▸ **WORK TASK**: Please retype the entries below word for word, passing over every picture.

:: SOURCE RECORDS

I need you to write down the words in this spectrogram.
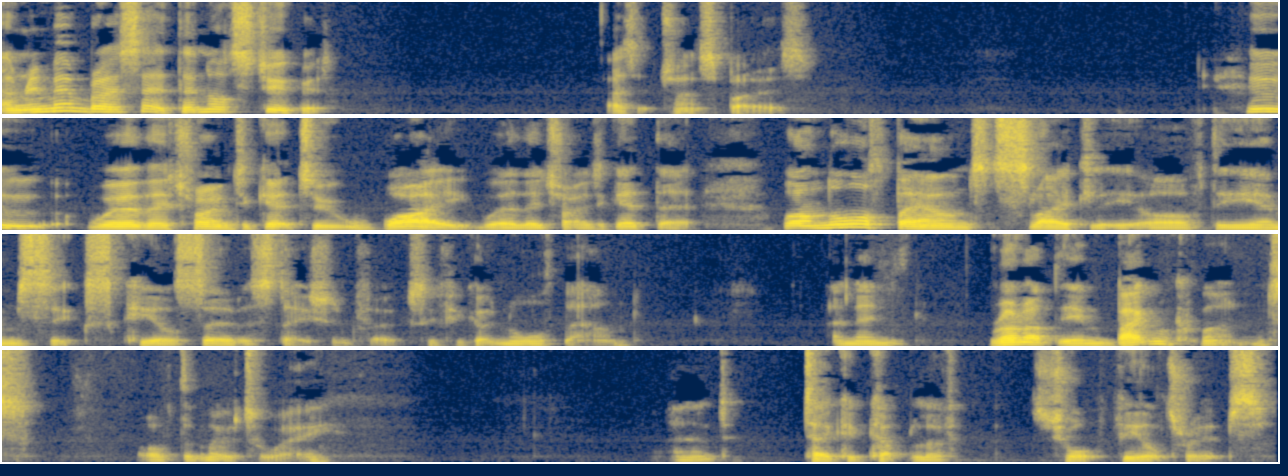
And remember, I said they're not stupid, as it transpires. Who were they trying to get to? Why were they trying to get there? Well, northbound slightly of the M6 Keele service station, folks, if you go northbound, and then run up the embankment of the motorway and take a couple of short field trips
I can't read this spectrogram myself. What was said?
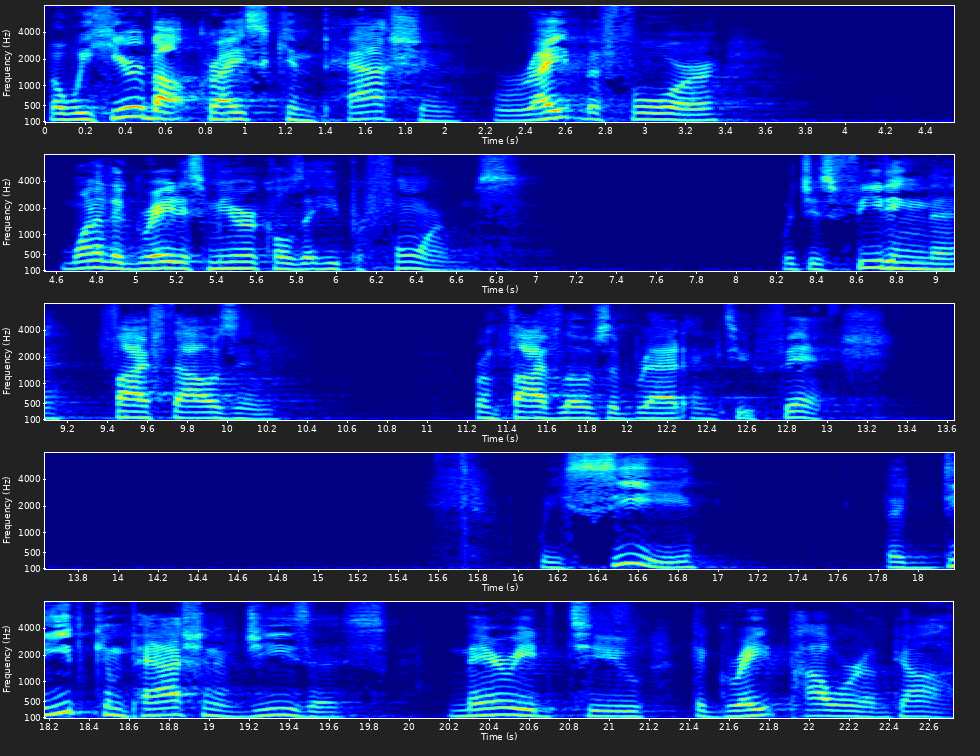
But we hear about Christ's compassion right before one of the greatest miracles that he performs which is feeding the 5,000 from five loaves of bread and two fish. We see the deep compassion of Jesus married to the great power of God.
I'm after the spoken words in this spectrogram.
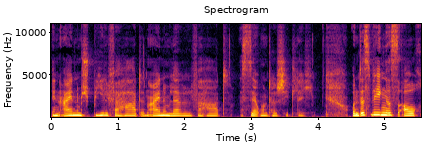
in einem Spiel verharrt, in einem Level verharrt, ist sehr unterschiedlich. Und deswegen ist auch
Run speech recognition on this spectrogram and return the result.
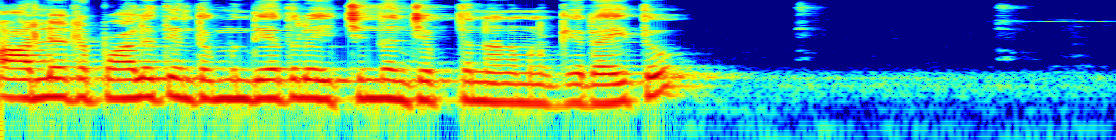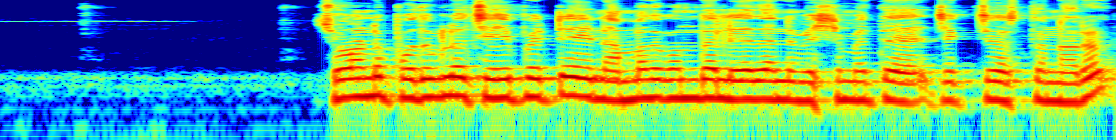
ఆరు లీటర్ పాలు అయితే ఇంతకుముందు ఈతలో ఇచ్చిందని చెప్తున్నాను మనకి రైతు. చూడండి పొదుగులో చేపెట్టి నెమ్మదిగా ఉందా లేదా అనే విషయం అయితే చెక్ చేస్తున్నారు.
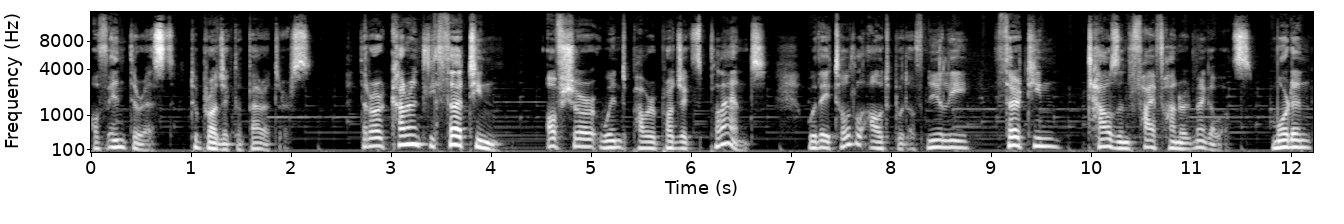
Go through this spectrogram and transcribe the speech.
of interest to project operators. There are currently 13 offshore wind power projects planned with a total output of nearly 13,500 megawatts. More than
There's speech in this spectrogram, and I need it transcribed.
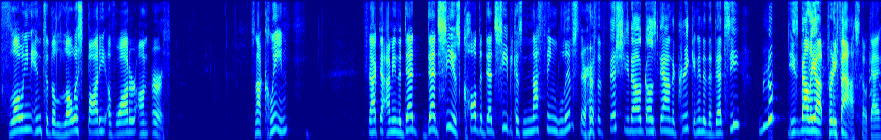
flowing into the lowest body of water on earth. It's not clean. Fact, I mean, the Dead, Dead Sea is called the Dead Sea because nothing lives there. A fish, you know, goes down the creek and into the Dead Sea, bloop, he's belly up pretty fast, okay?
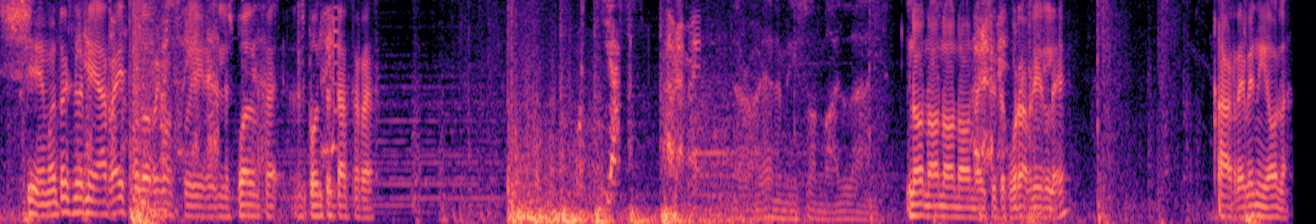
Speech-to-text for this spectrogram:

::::

▸ **EXPECTED ANSWER**:
I need you to write down the words in this spectrogram.
And remember, I said they're not stupid, as it transpires. Who were they trying to get to? Why were they trying to get there? Well, northbound slightly of the M6 Keele service station, folks, if you go northbound, and then run up the embankment of the motorway and take a couple of short field trips
I can't read this spectrogram myself. What was said?
But we hear about Christ's compassion right before one of the greatest miracles that he performs which is feeding the 5,000 from five loaves of bread and two fish. We see the deep compassion of Jesus married to the great power of God.
I'm after the spoken words in this spectrogram.
in einem Spiel verharrt, in einem Level verharrt, ist sehr unterschiedlich. Und deswegen ist auch
Run speech recognition on this spectrogram and return the result.
ఆరు లీటర్ పాలు అయితే ఇంతకుముందు ఈతలో ఇచ్చిందని చెప్తున్నాను మనకి రైతు. చూడండి పొదుగులో చేపెట్టి నెమ్మదిగా ఉందా లేదా అనే విషయం అయితే చెక్ చేస్తున్నారు.
Go through this spectrogram and transcribe the speech.
of interest to project operators. There are currently 13 offshore wind power projects planned with a total output of nearly 13,500 megawatts. More than
There's speech in this spectrogram, and I need it transcribed.
flowing into the lowest body of water on earth. It's not clean. Fact, I mean, the Dead, Dead Sea is called the Dead Sea because nothing lives there. A fish, you know, goes down the creek and into the Dead Sea, bloop, he's belly up pretty fast, okay?
Speech-to-text for this spectrogram:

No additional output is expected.